(3) Whether any representations made about the speed and consumption of the vessel were untrue.

As to this, the Judge held that there was no reasonable basis on which Owners could have believed the data was true, given that Owners’ internal processes in the preparation of that data were flawed, such that Owners had been negligent in making the representation. However, that fell short of proving that Owners had acted fraudulently, which would have required them to know that the data was untrue or to have been reckless, not caring whether it was true or not (fn.2).

(4) Whether there was any inducement to enter into the time charter by any misrepresentation.

As to this last, the Judge held that Charterers had not been induced (as is required for non-fraudulent misrepresentation if there is to be a remedy) to enter into the charter by the misrepresentation because, had Owners instead offered the same warranties but had made no representation about the vessel’s historic performance, the charter would have been concluded on the same terms on which it was concluded in any event.
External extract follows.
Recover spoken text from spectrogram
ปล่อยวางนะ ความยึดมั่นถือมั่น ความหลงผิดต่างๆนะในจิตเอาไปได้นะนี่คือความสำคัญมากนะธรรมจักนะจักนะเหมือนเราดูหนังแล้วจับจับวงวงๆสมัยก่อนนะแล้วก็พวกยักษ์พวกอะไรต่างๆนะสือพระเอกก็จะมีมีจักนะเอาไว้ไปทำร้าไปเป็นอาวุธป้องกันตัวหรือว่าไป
On the remainder of the key disputed issues, the Judge held that whilst Owners were in breach of the performance warranties this only amounted to breach of an innominate term. As such, Charterers had no basis on which to terminate the charter for a repudiatory breach by Owners (fn.3). Having had no right to rescind the charter for misrepresentation, as Charterers had purported to do, Charterers were in renunciatory breach of the charter, which Owners had lawfully accepted to bring the charter to an end.

On that basis, subject to the damages claimable and due to Charterers for the vessel’s underperformance, the Judge held that Owners were entitled to the balance of hire wrongfully withheld and damages for the loss of the unperformed period of the charter.
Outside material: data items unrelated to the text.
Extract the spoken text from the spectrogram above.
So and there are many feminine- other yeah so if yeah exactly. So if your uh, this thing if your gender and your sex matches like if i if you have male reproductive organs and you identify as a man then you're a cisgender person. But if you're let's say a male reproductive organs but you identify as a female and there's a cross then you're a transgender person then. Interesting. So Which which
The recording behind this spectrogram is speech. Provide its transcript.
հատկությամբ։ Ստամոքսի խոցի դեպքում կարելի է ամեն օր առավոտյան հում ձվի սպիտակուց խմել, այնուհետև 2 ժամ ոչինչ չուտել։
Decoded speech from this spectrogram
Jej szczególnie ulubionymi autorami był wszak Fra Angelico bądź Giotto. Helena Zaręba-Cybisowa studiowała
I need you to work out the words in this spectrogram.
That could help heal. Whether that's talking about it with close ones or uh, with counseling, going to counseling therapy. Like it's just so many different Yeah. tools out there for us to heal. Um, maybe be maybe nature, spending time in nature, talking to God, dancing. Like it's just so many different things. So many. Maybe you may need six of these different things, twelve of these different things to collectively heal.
This judgment confirms that in most instances there will be no actionable misrepresentation in relation to performance warranties in time charters, and highlights the many complexities and difficulties to succeed in such a claim.
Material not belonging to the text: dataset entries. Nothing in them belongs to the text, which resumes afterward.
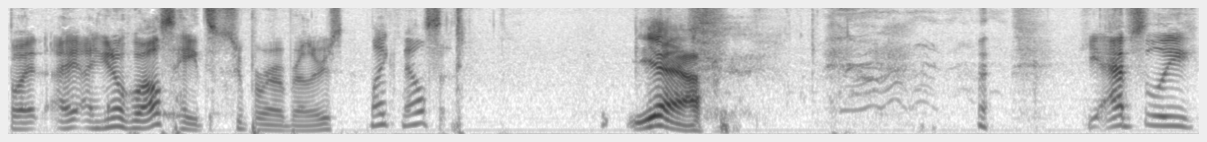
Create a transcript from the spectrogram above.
But I, I you know who else hates Super Mario Brothers? Mike Nelson. Yeah, He absolutely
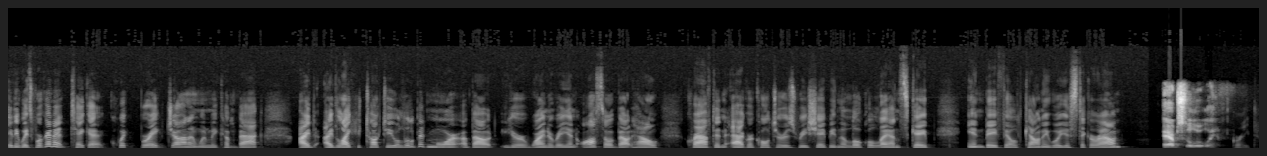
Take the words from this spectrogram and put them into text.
anyways, we're going to take a quick break, John, and when we come back, I'd I'd like to talk to you a little bit more about your winery and also about how craft and agriculture is reshaping the local landscape in Bayfield County. Will you stick around? Absolutely. Great.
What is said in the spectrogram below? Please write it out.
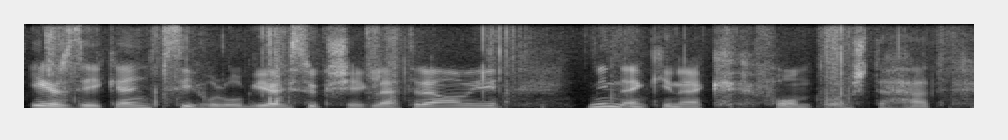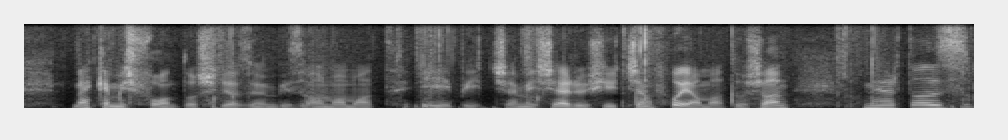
érzékeny pszichológiai szükségletre, ami mindenkinek fontos, tehát nekem is fontos, hogy az önbizalmamat építsem és erősítsem folyamatosan, mert az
Whilst not covered above, a number of additional interesting issues were addressed by the judgment, including, amongst others, that the findings related to Charterers’ misrepresentation case equally applied to the guarantee.

Further, the Judge dealt with the enforceability of the guarantee, which was held to be enforceable under section 4 of the Statute of Frauds 1677 (fn.4) because the intermediate broker had authority to forward the relevant written communications from the Guarantor.

Additionally, under the guarantee, there had been a dispute about whether Owners were also entitled to recover from the Guarantor the legal costs of their action against the Charterers under the charter. The Judge decided this issue in Owners’ favour.

Finally, the Judge considered the effect of the Charterers’ continually reserving their rights whilst making at the same time continued demands on the Owners for substantial contractual performance. The Judge’s view was that such conduct was wholly incompatible with such reservations, being intrinsically affirmatory, so that performance would cause the contract to be affirmed.

The significance of this latter point is that Charterers could not hide behind their persistent reservation of rights whilst continuing to order the vessel to perform voyages that were only consistent with an election to affirm the charter.

Footnote 1: The “Larissa” [1983] 2 Lloyd’s Rep. 325

Footnote 2: Derry v Peek (1889) 14 App Cas 337

Footnote 3: The “Hongkong Fir” [1961] 2 Lloyd’s Rep. 478

Footnote 4: “[N]o action shall be brought … whereby to charge the defendant upon any special promise to answer for the debt, default or miscarriages of another person … unless the agreement upon which such action shall be brought or some memorandum or note thereof shall be in writing and signed by the party to be charged therewith or some other person thereunto by him lawfully authorised.”